Electronic screens show trading information at the New York Stock Exchange in New York, the United States, on May 31, 2019. (Xinhua/Wang Ying)
by Matthew Rusling
WASHINGTON, May 31 (Xinhua) -- The past month was one of the worst months of May for trading in several years, with U.S. markets seeing wild swings as the United States stirred up trade disputes with China.
Despite a strong U.S. economy, experts warn that the trade tensions will continue to drag U.S. markets down.
This month saw U.S. President Donald Trump slap heavy tariffs on Chinese goods, with Beijing retaliating with tariffs of its own. That has caused much market turmoil in May.
The Dow Jones Industrial Average, the Nasdaq and the S&P 500 have lost at least 4 percent in the month of May.
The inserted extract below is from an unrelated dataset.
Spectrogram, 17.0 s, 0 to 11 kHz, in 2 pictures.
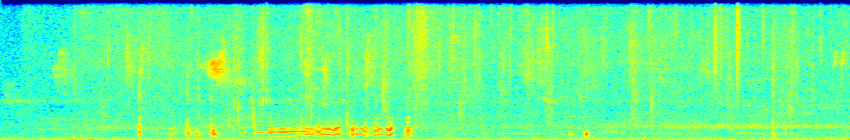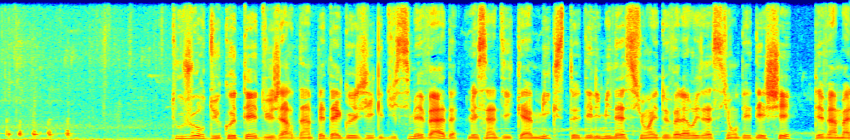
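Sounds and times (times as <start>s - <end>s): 
steady outdoor background: 0.0s - 16.9s
hens clucking in an educational garden in Évin-Malmaison France: 1.3s - 9.5s, 13.0s - 16.5s
speech: 10.2s - 16.9s.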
In addition, to add to investors' woes, Friday saw the market tank 350 points on a surprise announcement from Trump that he would levy 5 percent tariffs, which could reach 25 percent, on goods from neighboring Mexico, as the president is frustrated with what he sees as Mexican inaction to stem the massive tide of illegal immigration from the U.S. Southern border.
As the trade tensions intensify, experts fret that the global economy may grind to a much more sluggish pace.
Some experts said markets have adjusted to the trade disputes, but trade tensions could also slow the global economy and that could indeed impact U.S. markets in a long run.
"I think investors have largely adjusted to the extension of the conflict. It is responsible for the recent decline, but the greater ongoing threat is the evidence of a slowing of the global economy," Brookings Institution Senior Fellow Barry Bosworth told Xinhua.
While much of the trade war has become "baked in" to U.S. markets, major shocks, such as announcements of new tariffs, could have an impact.
"Without another major shock, the market will level out. However, more evidence of an intensification appears on nearly a daily basis," Bosworth said.
In some cases, it seems investors are overreacting to bad headlines. For example, earlier this month saw tech stocks took a dive on their exposure to China. But at the same time, there are broader implications of the trade conflicts, some experts has said.
"The short-term reactions of investors are often overdone, but the concern is about the broad implications of an ongoing conflict, not just specific industries that are exposed to trade," Bosworth said.
In response to whether he foresees more months like May, Desmond Lachman, a resident fellow at the American Enterprise Institute, a Washington-based think tank, told Xinhua that "it very much depends on U.S. trade relations. If those continue to deteriorate we could have a long period of big market weakness."
Experts, economists and investors also said a mutually beneficial deal would be great for U.S. markets. A solid agreement could well add up to 3,000 points to the Dow, as some experts forecast.